THERE was a 34 per cent decrease in the number of Covid-19 cases in Shropshire in the last seven days compared to the previous week.

During the seven-day period between March 5-11 there were 107 new cases reported, a decrease of 54 cases (34 per cent) compared to the previous week.

Of these cases, 47 per cent were in north Shropshire, with 34 per cent the Shrewsbury & Atcham area and 19 per cent in south Shropshire.

The seven-day infection rate for Shropshire was 33.1 cases of Covid-19 per 100,000 of the population – for the West Midlands it was 66.6 per 100,000 and for England it was 58.3 per 100,000.


At the Royal Shrewsbury and Princess Royal Hospitals, 27 hospital beds were occupied by Covid-19 patients.

Of these, 32 cases relate to people under the age of 30 with five related to people aged over 70.

Rachel Robinson, Shropshire Council's director of public health, said: "The news about the continued falling number of infections, coupled with the rising number of people getting their vaccinations, is rightly giving us all a sense of optimism after what has been a challenging few months.

"I liken our current situation to being 1-0 up in a football match. We are comfortable and in control – the last thing we want to do now is get complacent and let our hard-fought lead slip.

"Everyone has worked so hard to get us to this point.

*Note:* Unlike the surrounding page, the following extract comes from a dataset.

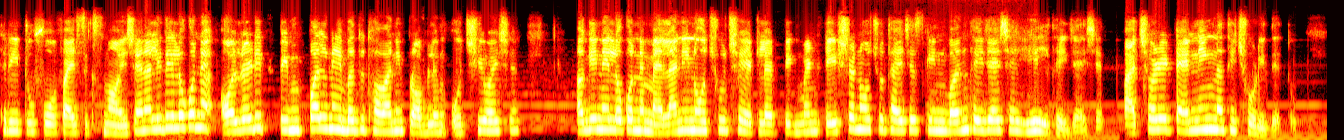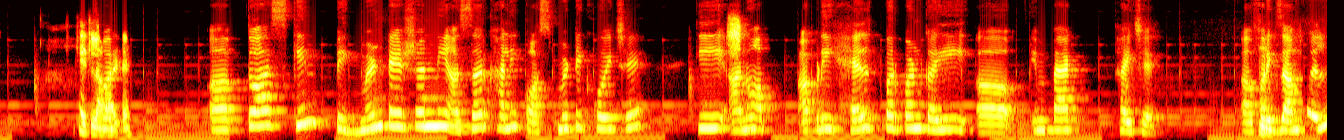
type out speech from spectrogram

I don't want to dampen anyone's optimism, but we really need everybody to continue to be sensible at this time.

"More than 200,000 people have now received their vaccinations locally, but we cannot get complacent or let our guard down.

"People who have had a vaccine may still carry coronavirus and unintentionally pass it on to friends, family or work colleagues, so it is crucial that we continue to follow all measures to control the spread of the virus.

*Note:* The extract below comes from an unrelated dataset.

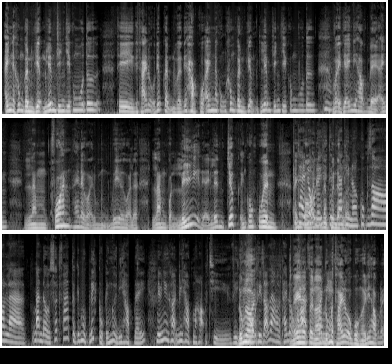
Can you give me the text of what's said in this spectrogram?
anh lại không cần kiệm liêm chính trí công vô tư. Thì cái thái độ tiếp cận về cái học của anh nó cũng không cần kiệm liêm chính trí công vô tư. Ừ. vậy thì anh đi học để anh làm quan hay là gọi bây giờ gọi là làm quản lý để anh lên chức anh có quyền cái anh thái độ đấy thì thực ra thì nó cũng do là ban đầu xuất phát từ cái mục đích của cái người đi học đấy. Nếu như họ đi học mà họ chỉ vì đúng rồi. thì rõ ràng là thái độ đây là tôi nói đúng là thái độ của người đi học đấy.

"We must all continue to follow the latest advice and guidance about regular handwashing, wearing a face covering, maintaining social distancing, and only going out if essential.

"In the past, we have seen how quickly cases can rise once restrictions are eased.

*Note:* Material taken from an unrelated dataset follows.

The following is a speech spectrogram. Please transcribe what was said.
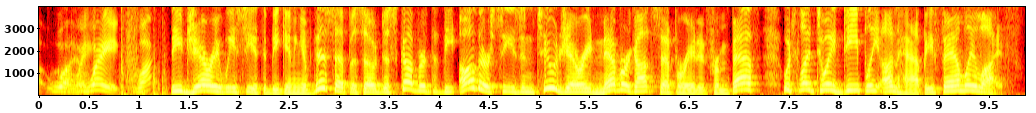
w- wait, what? The Jerry we see at the beginning of this episode discovered that the other season 2 Jerry never got separated from Beth, which led to a deeply unhappy family life.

"If we want to move back to some 'normality' as quickly as possible, it is vital that everyone follows the rules.

"People should still self-isolate if they have been in contact with anyone with Covid-19 symptoms or have tested positive, even if they have had a vaccine themselves.

"It is also vital that people continue to take the opportunity to get regular tests.

"Routine testing means we can monitor the spread of the disease and spot any new virus variants before they become more prevalent in our communities.

"This is particularly important in workplaces, but matters in the wider community too. If people aren't getting tested, we cannot identify new outbreaks or patterns, so we must all play our part."